One of the earliest Chinese law came from a country called Qi during the Spring and Autumn Period. It was not a law code but an ideology at first. This ideology was hugely affected by it birth place as Qi was a coastal country which was enriched by fishing and making salt. Therefore, in order to restrain people’s lust, Xun Zi started to spread the idea of punishments and law in his home country. Contrasting Confucianism, Legalism’s elites believed the humans were evil when they were born; however, ironically, the earliest Legalists were all students in Confucius Schools. Because of people’s evilness from birth, the Legalists believed that a king should use heavy laws to punish those who do sinful activities. Also, Legalism focused more on economical development and state-own business, which prospered the whole nation’s growth.

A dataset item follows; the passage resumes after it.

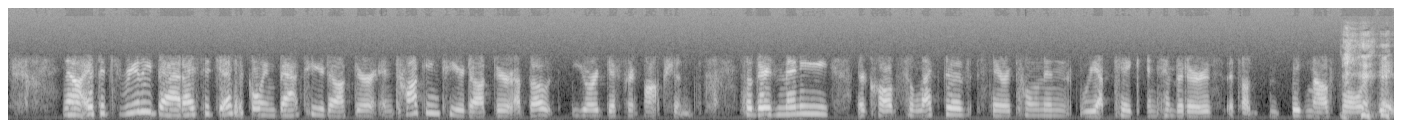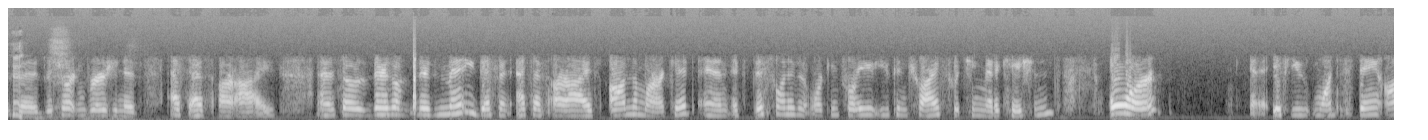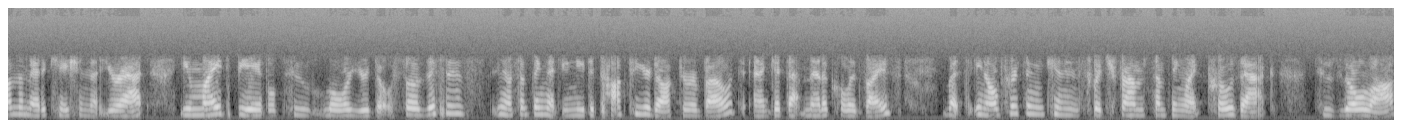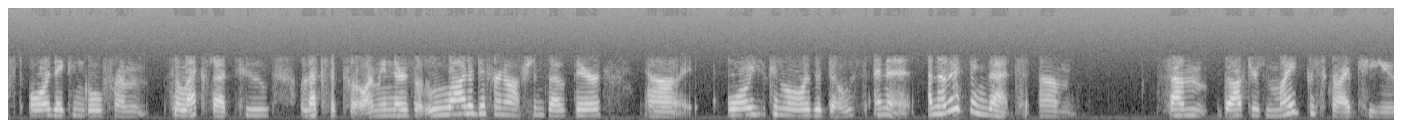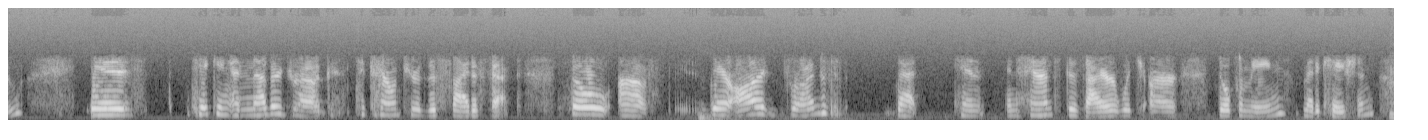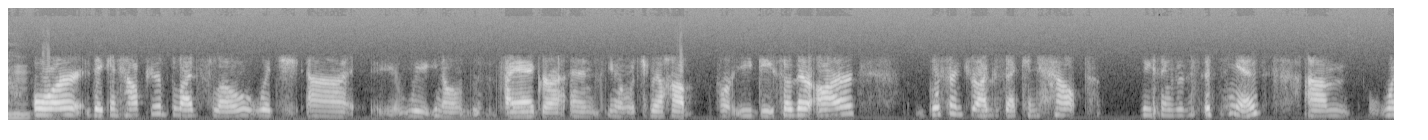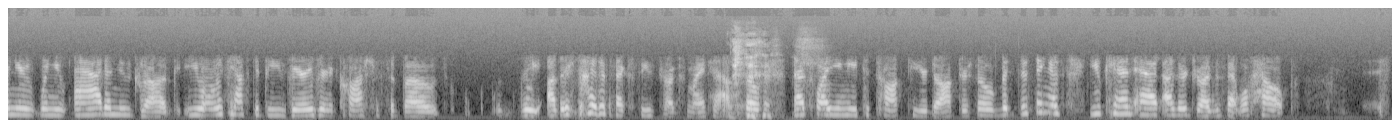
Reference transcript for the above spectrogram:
Now, if it's really bad, I suggest going back to your doctor and talking to your doctor about your different options. So there's many, they're called selective serotonin reuptake inhibitors. It's a big mouthful. the, the, the shortened version is SSRI. And so there's a, there's many different SSRIs on the market, and if this one isn't working for you, you can try switching medications. Or eh, if you want to stay on the medication that you're at, you might be able to lower your dose. So this is, you know, something that you need to talk to your doctor about and get that medical advice. But, you know, a person can switch from something like Prozac to Zoloft, or they can go from Celexa to Lexapro. I mean, there's a lot of different options out there, uh, or you can lower the dose. And uh, another thing that um, some doctors might prescribe to you is taking another drug to counter the side effect. So uh, there are drugs that can enhance desire, which are dopamine medication, mm-hmm. or they can help your blood flow, which uh, we, you know, Viagra, and you know, which will help for ED. So there are different drugs that can help these things. The thing is, um, when you when you add a new drug, you always have to be very very cautious about the other side effects these drugs might have. So that's why you need to talk to your doctor. So, but the thing is, you can add other drugs that will help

Key Legal Issues
- Legalism highlighted people’s dark sides and believed that people live to fulfil their desires, and this ideology totally neglected the optimistic ideas in humans.

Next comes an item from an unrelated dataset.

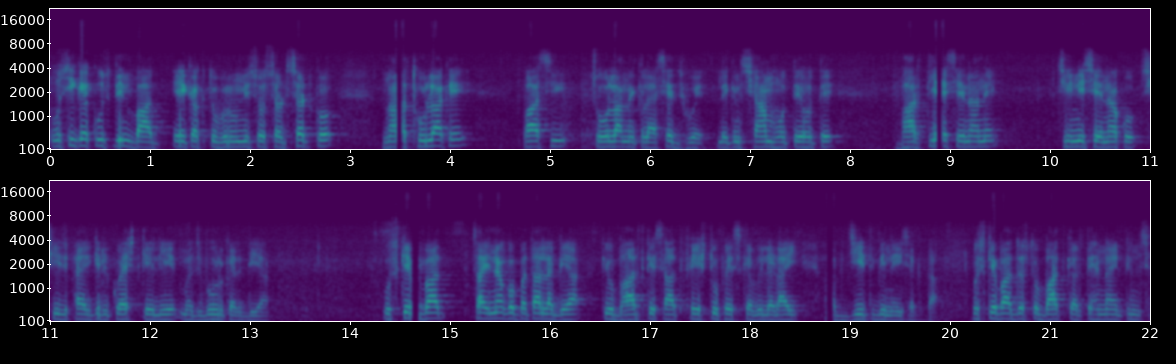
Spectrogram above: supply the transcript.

- When Legalism was firstly used in a central government, it was used to exploit common people and give more power to the emperor, which was really cruel.
- The ideology was too extreme, and in later dynasties emperors combined Legalism with Confucianism to solidify their reigns.
Burning of Books and burying of scholars
It refers to the events in burning Confucian texts in 213 BCE and burial of 460 Confucian scholars in 210 BCE. These two events both revealed the tyranny of Qin dynasty and the extreme usage of Legalism — it became totalitarianism. The prime minister of the first emperor was Li Si, a student of Xun Zi, and Li Si himself taught the first emperor; however, Li Si’s use of Legalism was so radical that it was also a big factor in ending the Qin dynasty.